### [DATA FOR THIS TASK]
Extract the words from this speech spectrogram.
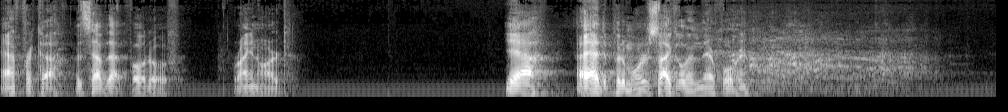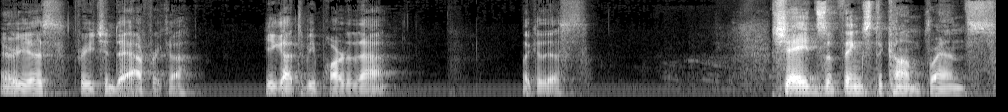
Africa. Let's have that photo of Reinhard. Yeah, I had to put a motorcycle in there for him. There he is, preaching to Africa. He got to be part of that. Look at this. Shades of things to come, friends.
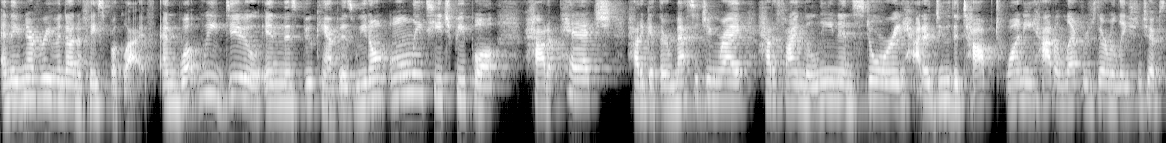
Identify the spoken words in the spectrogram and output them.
and they've never even done a Facebook Live. And what we do in this boot camp is we don't only teach people how to pitch, how to get their messaging right, how to find the lean in story, how to do the top 20, how to leverage their relationships,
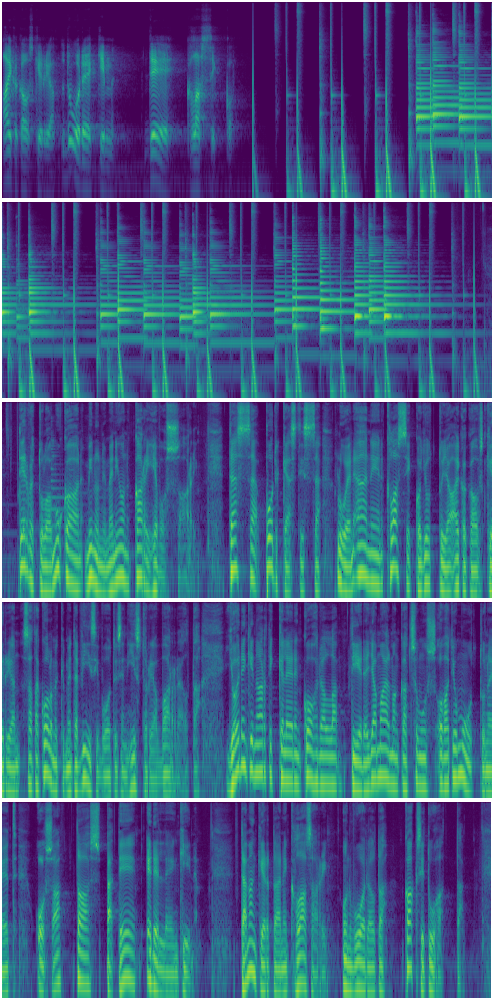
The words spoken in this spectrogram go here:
Aikakauskirja Duodeckim D. Tervetuloa mukaan, minun nimeni on Kari Hevossaari. Tässä podcastissa luen ääneen klassikkojuttuja aikakauskirjan 135-vuotisen historian varrelta. Joidenkin artikkeleiden kohdalla tiede ja maailmankatsomus ovat jo muuttuneet, osa taas pätee edelleenkin. Tämänkertainen klasari on vuodelta 2000.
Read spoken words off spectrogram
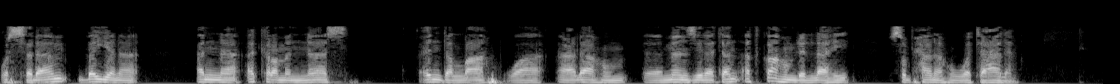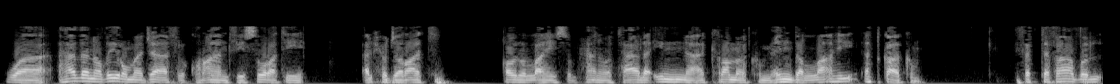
والسلام بين أن أكرم الناس عند الله وأعلاهم منزلة أتقاهم لله سبحانه وتعالى. وهذا نظير ما جاء في القرآن في سورة الحجرات قول الله سبحانه وتعالى إن أكرمكم عند الله أتقاكم. فالتفاضل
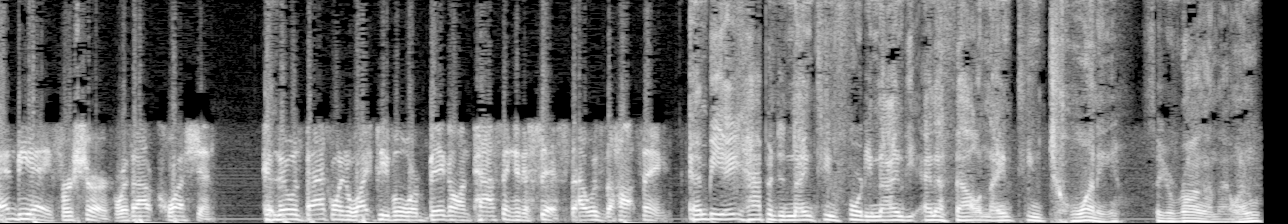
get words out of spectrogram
NBA for sure, without question. Because it was back when white people were big on passing and assists. That was the hot thing. NBA happened in 1949, the NFL 1920. So you're wrong on that one.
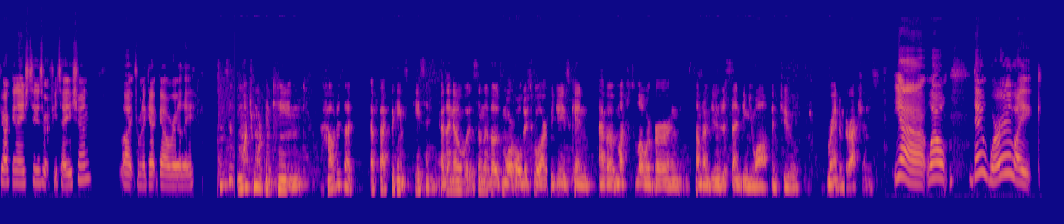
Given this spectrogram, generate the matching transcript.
Dragon Age 2's reputation, like from the get go, really. Since it's much more contained, how does that affect the game's pacing? As I know, some of those more older school RPGs can have a much slower burn, sometimes even just sending you off into random directions. Yeah, well, there were like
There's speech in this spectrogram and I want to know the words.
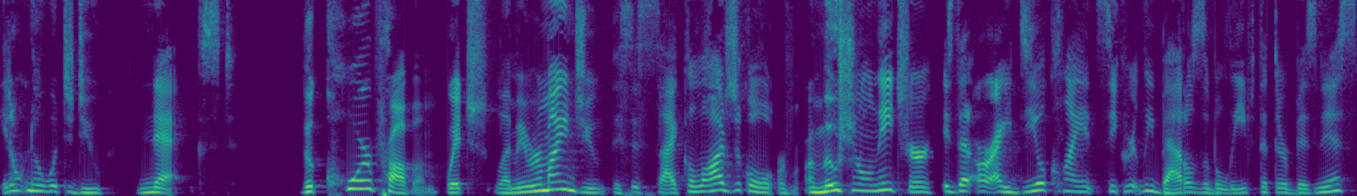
they don't know what to do next. The core problem, which let me remind you, this is psychological or emotional nature, is that our ideal client secretly battles the belief that their business,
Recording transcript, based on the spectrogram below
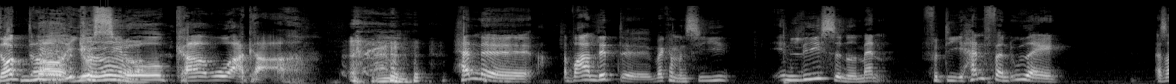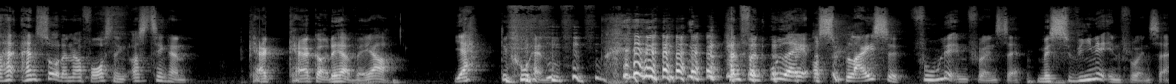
Dr. Yoshiro Kawaka. Mm. Han øh, var lidt, øh, hvad kan man sige, en ligesindet mand, fordi han fandt ud af, altså han, han så den her forskning, og så tænkte han, kan jeg, kan jeg gøre det her værre? Ja, det kunne han. han fandt ud af at splice fugleinfluenza med svineinfluenza.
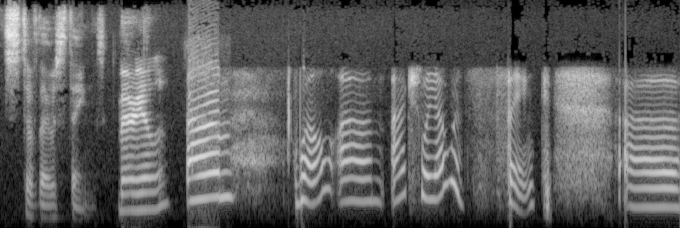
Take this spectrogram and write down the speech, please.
list of those things, Mary Ellen? Um, well, um, actually, I would think uh,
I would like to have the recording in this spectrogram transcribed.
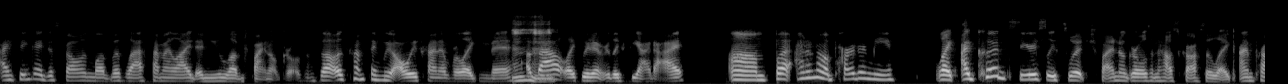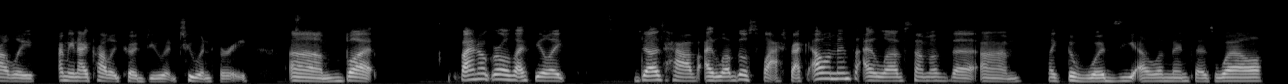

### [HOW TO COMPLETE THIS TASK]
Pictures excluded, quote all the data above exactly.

### [WRITTEN ANSWER]
Extract the words from this speech spectrogram.
Africa. Let's have that photo of Reinhard. Yeah, I had to put a motorcycle in there for him. There he is, preaching to Africa. He got to be part of that. Look at this. Shades of things to come, friends.
Identify the spoken words in the spectrogram and output them.
and they've never even done a Facebook Live. And what we do in this boot camp is we don't only teach people how to pitch, how to get their messaging right, how to find the lean in story, how to do the top 20, how to leverage their relationships,
The words spoken in this spectrogram go here:
Aikakauskirja Duodeckim D. Tervetuloa mukaan, minun nimeni on Kari Hevossaari. Tässä podcastissa luen ääneen klassikkojuttuja aikakauskirjan 135-vuotisen historian varrelta. Joidenkin artikkeleiden kohdalla tiede ja maailmankatsomus ovat jo muuttuneet, osa taas pätee edelleenkin. Tämänkertainen klasari on vuodelta 2000.
Read spoken words off spectrogram
والسلام بين أن أكرم الناس عند الله وأعلاهم منزلة أتقاهم لله سبحانه وتعالى. وهذا نظير ما جاء في القرآن في سورة الحجرات قول الله سبحانه وتعالى إن أكرمكم عند الله أتقاكم. فالتفاضل
get words out of spectrogram
NBA for sure, without question. Because it was back when white people were big on passing and assists. That was the hot thing. NBA happened in 1949, the NFL 1920. So you're wrong on that one.
Given this spectrogram, generate the matching transcript.
Dragon Age 2's reputation, like from the get go, really. Since it's much more contained, how does that affect the game's pacing? As I know, some of those more older school RPGs can have a much slower burn, sometimes even just sending you off into random directions. Yeah, well, there were like
There's speech in this spectrogram and I want to know the words.
they don't know what to do next. The core problem, which let me remind you, this is psychological or emotional nature, is that our ideal client secretly battles the belief that their business,
Recording transcript, based on the spectrogram below
Dr. Yoshiro Kawaka. Mm. Han øh, var lidt, øh, hvad kan man sige, en ligesindet mand, fordi han fandt ud af, altså han, han så den her forskning, og så tænkte han, kan jeg, kan jeg gøre det her værre? Ja, det kunne han. han fandt ud af at splice fugleinfluenza med svineinfluenza.
Take this spectrogram and write down the speech, please.
list of those things, Mary Ellen? Um, well, um, actually, I would think uh,
I would like to have the recording in this spectrogram transcribed.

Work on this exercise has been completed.